Supplied data:
_ _ _ _ _
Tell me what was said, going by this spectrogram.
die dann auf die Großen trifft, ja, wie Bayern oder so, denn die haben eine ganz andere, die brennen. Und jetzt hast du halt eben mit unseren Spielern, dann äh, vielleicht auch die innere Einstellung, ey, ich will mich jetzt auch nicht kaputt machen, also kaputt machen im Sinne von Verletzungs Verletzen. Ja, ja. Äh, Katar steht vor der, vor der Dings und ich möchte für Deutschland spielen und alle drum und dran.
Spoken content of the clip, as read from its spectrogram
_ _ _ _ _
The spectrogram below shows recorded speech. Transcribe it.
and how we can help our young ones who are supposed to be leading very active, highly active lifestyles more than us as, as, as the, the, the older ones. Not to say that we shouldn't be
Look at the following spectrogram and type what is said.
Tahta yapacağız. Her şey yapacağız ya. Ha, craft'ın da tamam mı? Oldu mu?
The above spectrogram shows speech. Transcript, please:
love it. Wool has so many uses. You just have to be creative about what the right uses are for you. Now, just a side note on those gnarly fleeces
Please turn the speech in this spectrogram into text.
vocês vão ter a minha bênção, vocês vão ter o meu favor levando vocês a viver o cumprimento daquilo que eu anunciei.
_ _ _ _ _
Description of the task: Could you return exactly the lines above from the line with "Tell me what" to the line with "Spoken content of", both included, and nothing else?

Answer to this exercise:
Tell me what was said, going by this spectrogram.
die dann auf die Großen trifft, ja, wie Bayern oder so, denn die haben eine ganz andere, die brennen. Und jetzt hast du halt eben mit unseren Spielern, dann äh, vielleicht auch die innere Einstellung, ey, ich will mich jetzt auch nicht kaputt machen, also kaputt machen im Sinne von Verletzungs Verletzen. Ja, ja. Äh, Katar steht vor der, vor der Dings und ich möchte für Deutschland spielen und alle drum und dran.
Spoken content of the clip, as read from its spectrogram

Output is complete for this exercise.